Thursday, June 1, 2023
Support Our Journalism
HomeWorld'Democracy not Coca-Cola, many prefer Beijing's soda drink': China message to US...

‘Democracy not Coca-Cola, many prefer Beijing’s soda drink’: China message to US on Afghanistan

Chinese foreign ministry spokesperson Hua Chunying says there is no set model of democracy, and notes Chinese govt has enjoyed an above 95% approval rating for years.

Text Size:

New Delhi: China’s foreign ministry has hit out at the United States over the Afghanistan-Taliban crisis, saying “democracy imposed and transplanted by others will not last or be firm”.

Addressing a press conference Friday, Chinese foreign ministry spokesperson Hua Chunying, said, “…Democracy cannot be predetermined or overstretched. There is no set model of democracy.”

“To give you an analogy, cold milk on a daily basis doesn’t agree with a Chinese stomach and chopsticks are not often used by Americans. A meal of hamburger or steak with fork and knife is not the only way to get one well fed. Democracy is not Coca-Cola, which, with the syrup produced by the United States, tastes the same across the world. Many Chinese prefer Beijing-based soda drink branded Arctic Ocean,” Hua said.

Also read: No one knows what the new Taliban is. But the ‘good Taliban’ house of cards is down

‘China’s democracy is people’s democracy’

Raising questions on the definition of democracy, the foreign ministry said that democratic rights “should not be monopolized by the US and its few allies”.

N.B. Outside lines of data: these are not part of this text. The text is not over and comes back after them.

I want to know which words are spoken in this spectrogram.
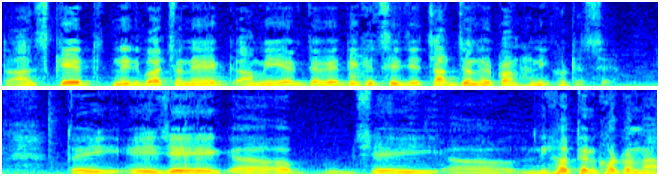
তো আজকের নির্বাচনে আমি এক জায়গায় দেখেছি যে চারজনের প্রাণহানি ঘটেছে। তো এই যে সেই নিহতের ঘটনা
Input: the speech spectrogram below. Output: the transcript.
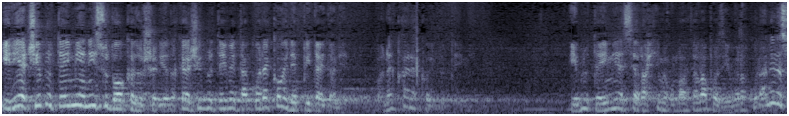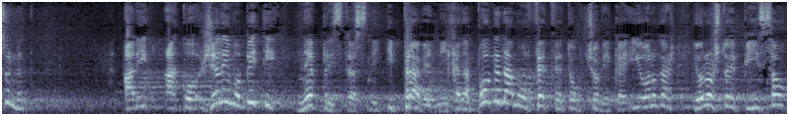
I riječ Ibnu Tejmije nisu dokaz u šariju. Da kažeš Ibnu Tejmije tako rekao i ne pitaj dalje. Pa neka je rekao Ibnu Tejmije. Ibnu Tejmije se, rahimahullah, tala poziva na Kur'an i na sunnet. Ali ako želimo biti nepristrasni i pravedni, kada pogledamo u fetve tog čovjeka i, onoga, i ono što je pisao,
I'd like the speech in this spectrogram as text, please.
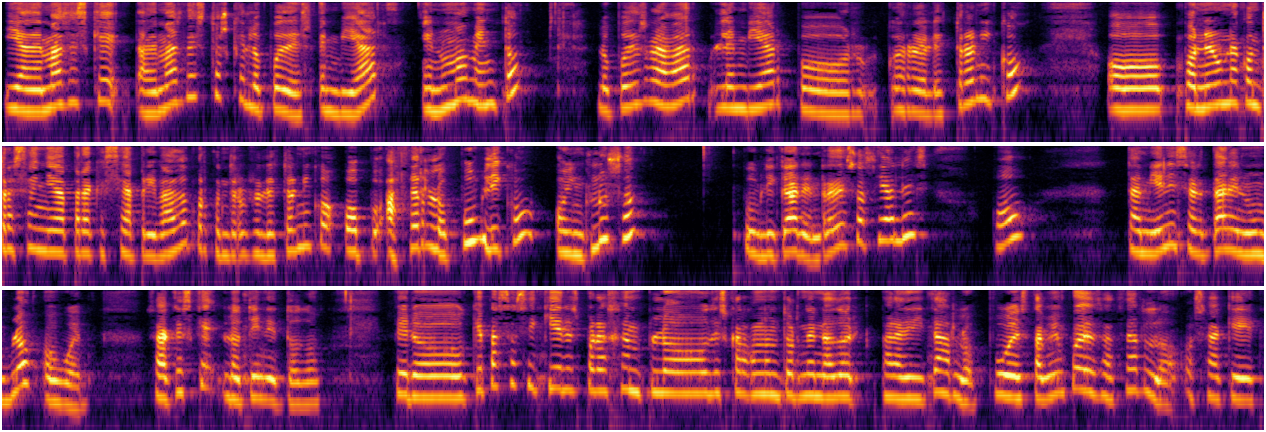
Y además es que, además de esto es que lo puedes enviar en un momento, lo puedes grabar, le enviar por correo electrónico o poner una contraseña para que sea privado por correo electrónico o hacerlo público o incluso publicar en redes sociales o también insertar en un blog o web. O sea, que es que lo tiene todo. Pero, ¿qué pasa si quieres, por ejemplo, descargarlo en tu ordenador para editarlo? Pues también puedes hacerlo. O sea que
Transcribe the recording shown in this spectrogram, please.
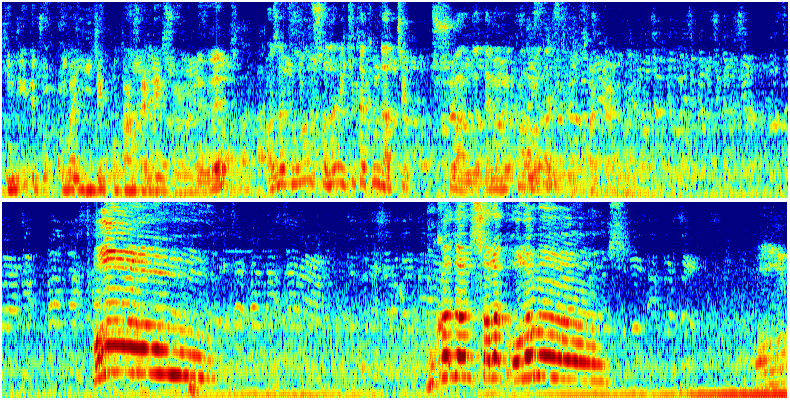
İkinciyi de çok kolay yiyecek potansiyeldeyiz şu an. Evet. Az akıllı olsalar iki takım da atacak şu anda dememe kalmadı. Sak galiba ya. Oo! Bu kadar salak olamaz. Olamaz.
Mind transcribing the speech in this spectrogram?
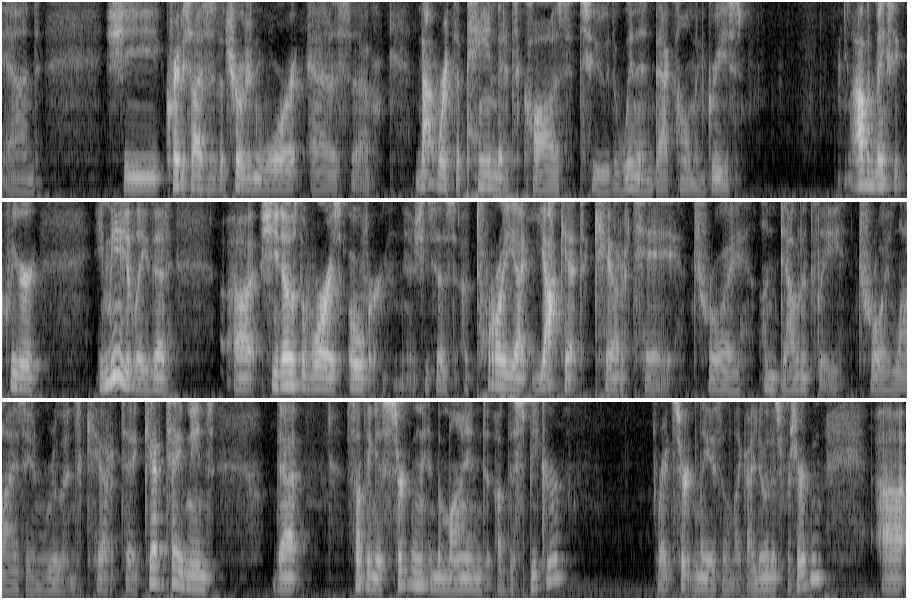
and she criticizes the Trojan War as uh, not worth the pain that it's caused to the women back home in Greece. Ovid makes it clear immediately that uh, she knows the war is over. She says, Troia jacet certe. Troy, undoubtedly, Troy lies in ruins. Certe. Certe means that something is certain in the mind of the speaker, right? Certainly isn't like, I know this for certain, uh,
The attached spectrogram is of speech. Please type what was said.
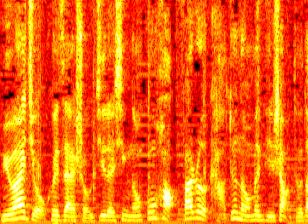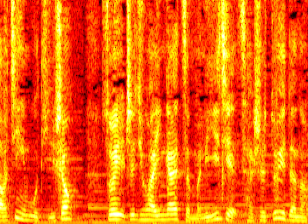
，MIUI 九会在手机的性能、功耗、发热、卡顿等问题上得到进一步提升。所以这句话应该怎么理解才是对的呢？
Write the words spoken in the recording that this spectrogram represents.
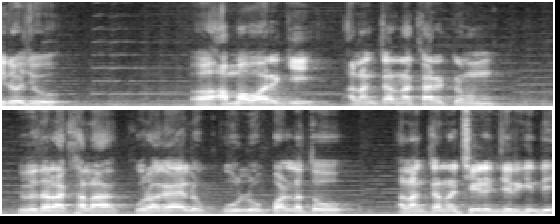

“In this sense, Chinese democracy is people’s democracy while the US’ is money democracy; the Chinese people enjoy substantial democracy while Americans have democracy only in form; China has a whole-process democracy while the US has voting democracy that comes every four years,” the statement said.

Chunying added that unlike the US, China’s socialist democracy is the “most based” — reflects people’s will, suits the country’s realities and is acclaimed by the people.

“The Chinese people’s satisfaction and approval rate of the Chinese government has been above 95% for years,” the spokesperson claimed.

Recent approval ratings for Joe Biden have shown the US president’s popularity had dipped below 50 per cent for the first time since he took office eight months ago. Biden administration’s handling of the Covid-19 pandemic and the US troops pull-out from Afghanistan are widely being seen as the reasons for this dip.

The spokesperson went on to speak on the US’ Covid-19 crisis. “When tens of thousands of American people are struggling against Covid-19, the two parties are attacking each other ferociously and putting their own political interests above people’s life and health. The loss of more than 600,000 American lives still cannot awaken their conscience and responsibility.

“People like George Floyd cannot breathe, gun violence runs rampant and racial discrimination and hate crimes are deeply entrenched. To whom the US belongs? Can the US government win support from half of its people? Which party in the US can represent the interests of all American people?”

Speaking on the death of the 19-year-old Afghan national team football player who fell from a US plane while attempting to escape Kabul, Hua said, “Zaki Anwari’s fallen, American myth down. More and more people are awakening.”

On Thursday, Taliban spokesman Suhail Shaheen told Chinese state media CGTN television that China “can play a big role in rebuilding, rehabilitation, reconstruction of Afghanistan”.

Asked whether China will recognise the Islamic Emirate of Afghanistan, the spokesperson said, “China’s position on the Afghan issue is clear and consistent. We hope Afghanistan can form an open, inclusive and broadly-based government, uphold moderate and prudent domestic and foreign policies and respond to the shared aspiration of the Afghan people and the international community.”

(Edited by Manasa Mohan)

Also read: Now that US withdrawal has been achieved, China will move slowly on Afghanistan

Subscribe to our channels on YouTube & Telegram

Support Our Journalism

India needs fair, non-hyphenated and questioning journalism, packed with on-ground reporting. ThePrint – with exceptional reporters, columnists and editors – is doing just that.

Sustaining this needs support from wonderful readers like you.

Whether you live in India or overseas, you can take a paid subscription by clicking here.

Support Our Journalism

Most Popular